Scapegoating and Spiritual Abuse in Church – in three parts
Table of Contents
Because reality becomes fuzzy, the created or manipulated diversions may seem to become real leaving the abusive leader feeling oppressed and attacked. The congregation can also become absorbed with fictitious enemies, thereby strengthening the alliance with the leader, who takes on the role of defender.

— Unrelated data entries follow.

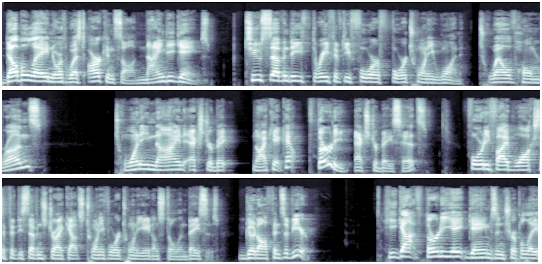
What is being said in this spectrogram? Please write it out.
Double A Northwest Arkansas, 90 games, 270, 354, 421, 12 home runs, 29 extra base. No, I can't count. 30 extra base hits, 45 walks to 57 strikeouts, 24 28 on stolen bases good offensive year. He got 38 games in AAA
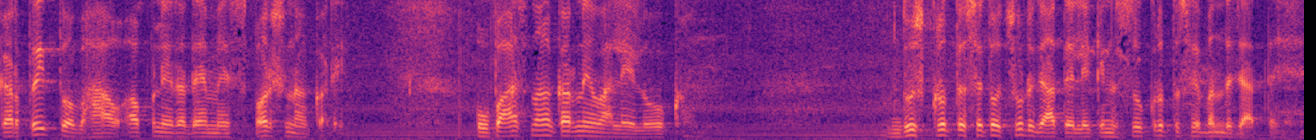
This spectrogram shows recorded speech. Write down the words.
कर्तृत्व भाव अपने हृदय में स्पर्श न करे। उपासना करने वाले लोग दुष्कृत से तो छूट जाते, लेकिन सुकृत से बंध जाते हैं।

…remaining participants as falling into four distinct groups within the unhealthy church – victims, outcasts, enablers and co-conspirators … “What father [sic] among you, if his son asks for a fish, will instead give him a serpent, or if he asks for an egg, will give him a scorpion”. The most common manner in which this wrongdoing occurs surrounds the function of pastoral care. Under the guise of nurturing, any information obtained or charge heard may be twisted around to indict or discredit the victim or outcast.
This is the function of the outcast – not to punish, not to win, but out of concern for God’s church and people to caste a vision of change and health. If emotionally and spiritually capable, the outcast can serve as wounded healers to other participants as well as resolve to answer God’s call to stand in the gap.